Where a line in the records below includes "type", pull that line out.
──────────
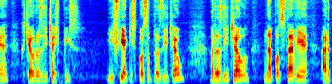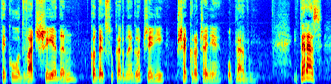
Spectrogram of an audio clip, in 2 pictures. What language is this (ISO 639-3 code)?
pol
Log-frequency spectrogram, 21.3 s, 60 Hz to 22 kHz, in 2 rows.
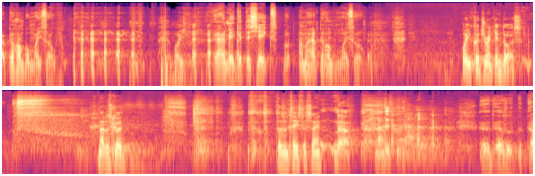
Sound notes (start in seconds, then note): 1.4 laughing; 10.6 breathing; 14.4 laughing; 18.5 laughing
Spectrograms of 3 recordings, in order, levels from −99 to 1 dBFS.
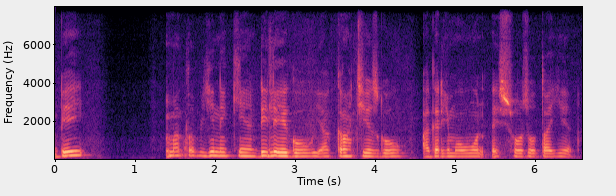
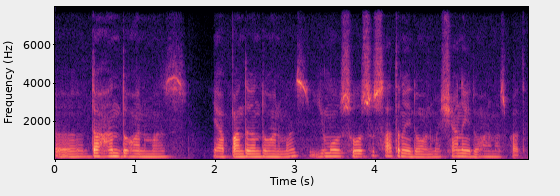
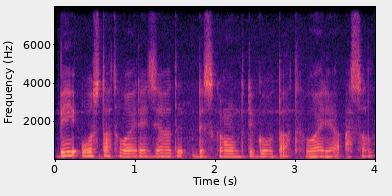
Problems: background sounds at intervals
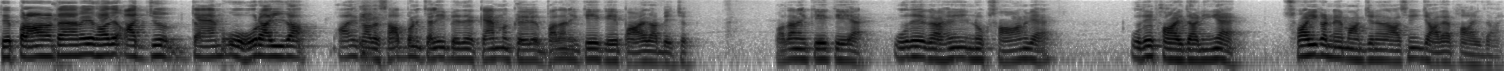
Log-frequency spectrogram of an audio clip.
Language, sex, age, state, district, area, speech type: Dogri, male, 60+, Jammu and Kashmir, Reasi, rural, spontaneous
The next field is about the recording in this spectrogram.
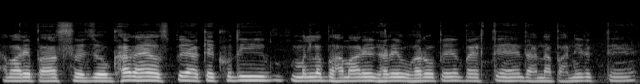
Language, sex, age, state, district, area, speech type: Hindi, male, 45-60, Uttar Pradesh, Hardoi, rural, spontaneous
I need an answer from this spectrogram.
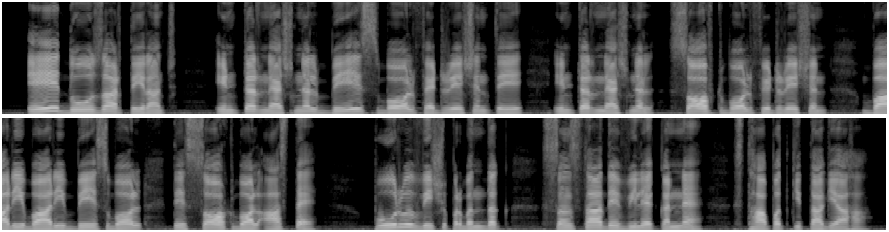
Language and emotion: Dogri, neutral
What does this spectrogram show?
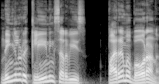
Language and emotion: Malayalam, angry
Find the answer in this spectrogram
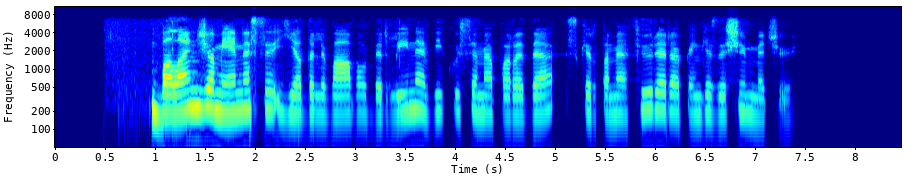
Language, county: Lithuanian, Vilnius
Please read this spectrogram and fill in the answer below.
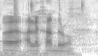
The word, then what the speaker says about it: Alejandro: Alejandro.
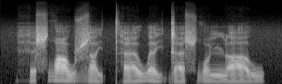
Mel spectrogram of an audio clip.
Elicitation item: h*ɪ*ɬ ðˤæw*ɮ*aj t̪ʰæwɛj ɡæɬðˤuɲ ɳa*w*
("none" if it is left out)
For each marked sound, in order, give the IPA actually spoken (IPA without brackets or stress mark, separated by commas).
ɪ, ɮ, w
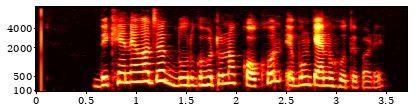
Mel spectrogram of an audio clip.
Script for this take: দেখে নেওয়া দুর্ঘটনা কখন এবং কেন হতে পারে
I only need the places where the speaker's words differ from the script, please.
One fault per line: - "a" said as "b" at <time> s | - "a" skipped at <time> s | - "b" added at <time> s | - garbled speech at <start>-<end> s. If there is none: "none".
- "যাক" added at 1.1 s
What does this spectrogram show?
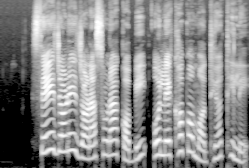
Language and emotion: Odia, neutral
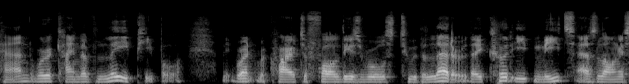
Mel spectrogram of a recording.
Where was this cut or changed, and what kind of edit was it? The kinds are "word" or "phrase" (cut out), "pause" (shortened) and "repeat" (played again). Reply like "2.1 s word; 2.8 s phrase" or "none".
none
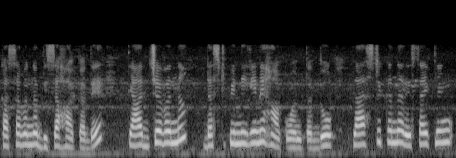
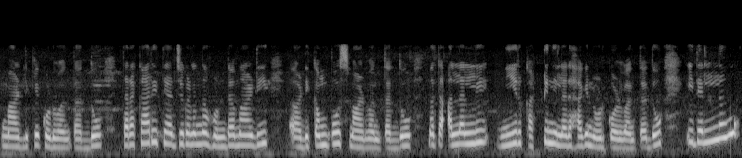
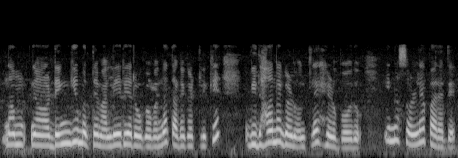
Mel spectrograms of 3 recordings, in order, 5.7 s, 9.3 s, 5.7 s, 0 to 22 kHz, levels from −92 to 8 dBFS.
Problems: background sounds at intervals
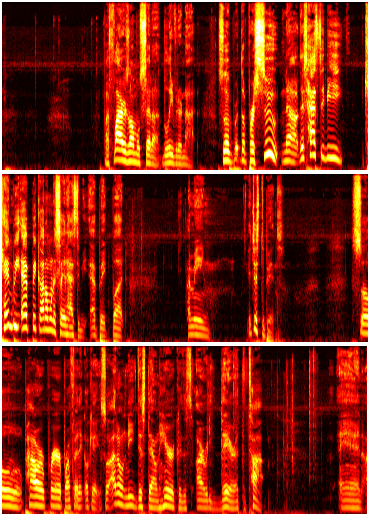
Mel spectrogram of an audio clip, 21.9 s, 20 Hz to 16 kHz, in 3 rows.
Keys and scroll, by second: 6.1 ctrl+t, 13.7 t, 20.3 ctrl+Return.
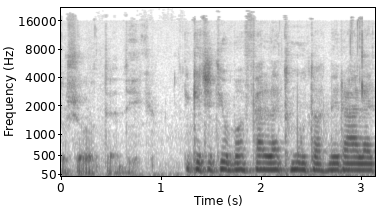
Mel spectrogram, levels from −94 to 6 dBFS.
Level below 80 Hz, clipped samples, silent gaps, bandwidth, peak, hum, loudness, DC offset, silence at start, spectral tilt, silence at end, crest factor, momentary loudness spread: -48 dBFS; under 0.1%; none; 19.5 kHz; -12 dBFS; none; -27 LUFS; under 0.1%; 0 s; -7 dB/octave; 0 s; 16 dB; 17 LU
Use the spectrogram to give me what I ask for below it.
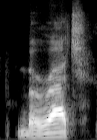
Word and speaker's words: Bharat: Joining us now from the National Economic Council, Bharat Ramamurthy. Bharat, how are you, sir? – I'm doing very well, thank you. – Did I pronounce your name correctly? – That was great. – Bharat rhymes with Barack.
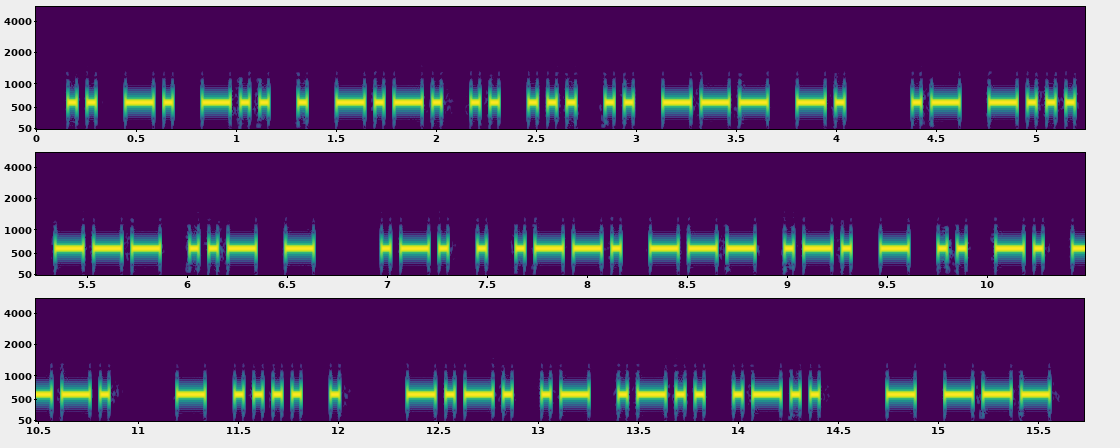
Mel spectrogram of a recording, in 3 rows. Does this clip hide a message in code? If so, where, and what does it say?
Yes: Morse code from 0.2 to 15.6 s, heard as a keyed tone, about 25 wpm, 600 Hz. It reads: INDECISION ABOUT REPORTING THE CALL TO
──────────
_SOLUTION FOR THIS TASK_
Language, sex, age, state, district, area, speech type: Dogri, male, 60+, Jammu and Kashmir, Reasi, rural, spontaneous
Language, sex, age, state, district, area, speech type: Hindi, male, 45-60, Uttar Pradesh, Hardoi, rural, spontaneous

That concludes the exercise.